Romansby David Cook
I have dwelt for years practically alone in Africa. I have been thirty times stricken with fever, three times attacked by lions, and several times by rhinoceri; but let me say to you, I would gladly go through the whole thing again, if I could have the joy of again bringing that word “Saviour” and flashing it into the darkness that envelopes another tribe in Central Africa.—William R. Hotchkiss, missionary in Africa in the 19th century.
The apostle Paul expressed a similar ambition in verse 20. Such aspiration will show itself in plans and strategies. After exhausting his church planting opportunities in the east (v. 23), Paul planned to go west, and Spain was as far west as it was possible to go then. But Paul would first go to Jerusalem (vv. 25–26) with his collection from the Gentile churches to ease the famine there. The Gentiles were glad to contribute to this (v. 26), for since they had shared in their spiritual blessing, the gospel, then likewise they should share materially with believers in Jerusalem.
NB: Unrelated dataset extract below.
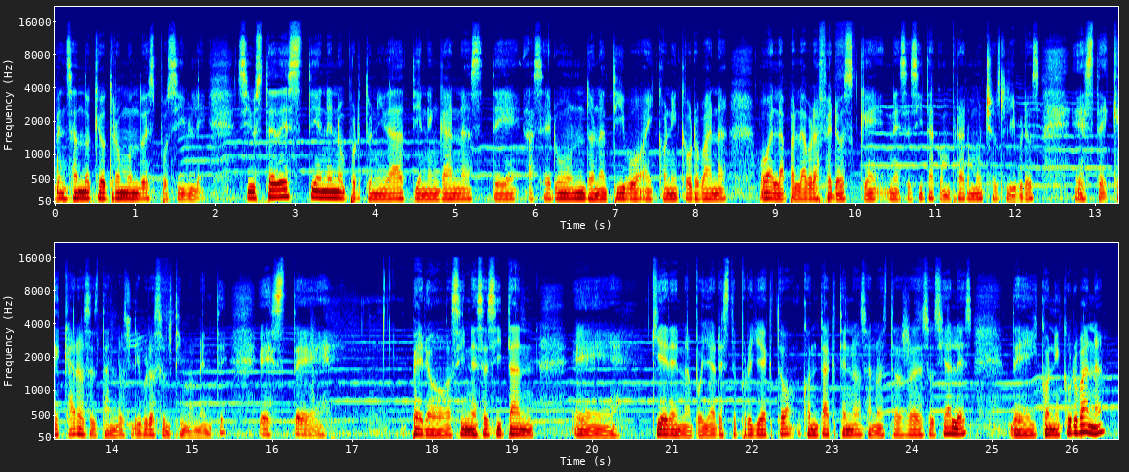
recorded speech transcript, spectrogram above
pensando que otro mundo es posible. Si ustedes tienen oportunidad, tienen ganas de hacer un donativo a Icónica Urbana o a la palabra feroz que necesita comprar muchos libros, este, qué caros están los libros últimamente, este, pero si necesitan... Eh, quieren apoyar este proyecto, contáctenos a nuestras redes sociales de Icónica Urbana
So Paul’s plan was to head to Jerusalem and then to Spain via Rome. Without embarrassment, he asks them to financially support his trip to Spain (v. 24).
Likewise, missionaries today must never feel self-conscious about asking for support for missionary endeavours. Such requests are actually opportunities for believers to make investments for eternity, ensuring that they will be “welcomed into eternal dwellings” (Luke 16:9).
Paul recognised that his plans were in the hands of God and he would come only in the blessing of Christ (v. 29). Paul further recognised that none of our plans can succeed without the blessing of God, so he urged his brothers to prayer (vv. 30–33).
There is to be no vestige of pride or arrogant self-dependence in our planning or strategising. God is attracted to human weakness and nothing manifests our weakness more than when we call out to God. The Christian life begins with calling on God (Acts 2:21) and so it is to continue in our calling out to God—for apart from Him our plans are meaningless. Nothing so repulses God as human self-sufficiency, pride, and arrogance, which shows itself in our prayerlessness—our lack of dependence on God.
How valid is it to make plans for the future? What are their limitations?
What does Paul show here about a right attitude to the financial support of human need and evangelistic missions?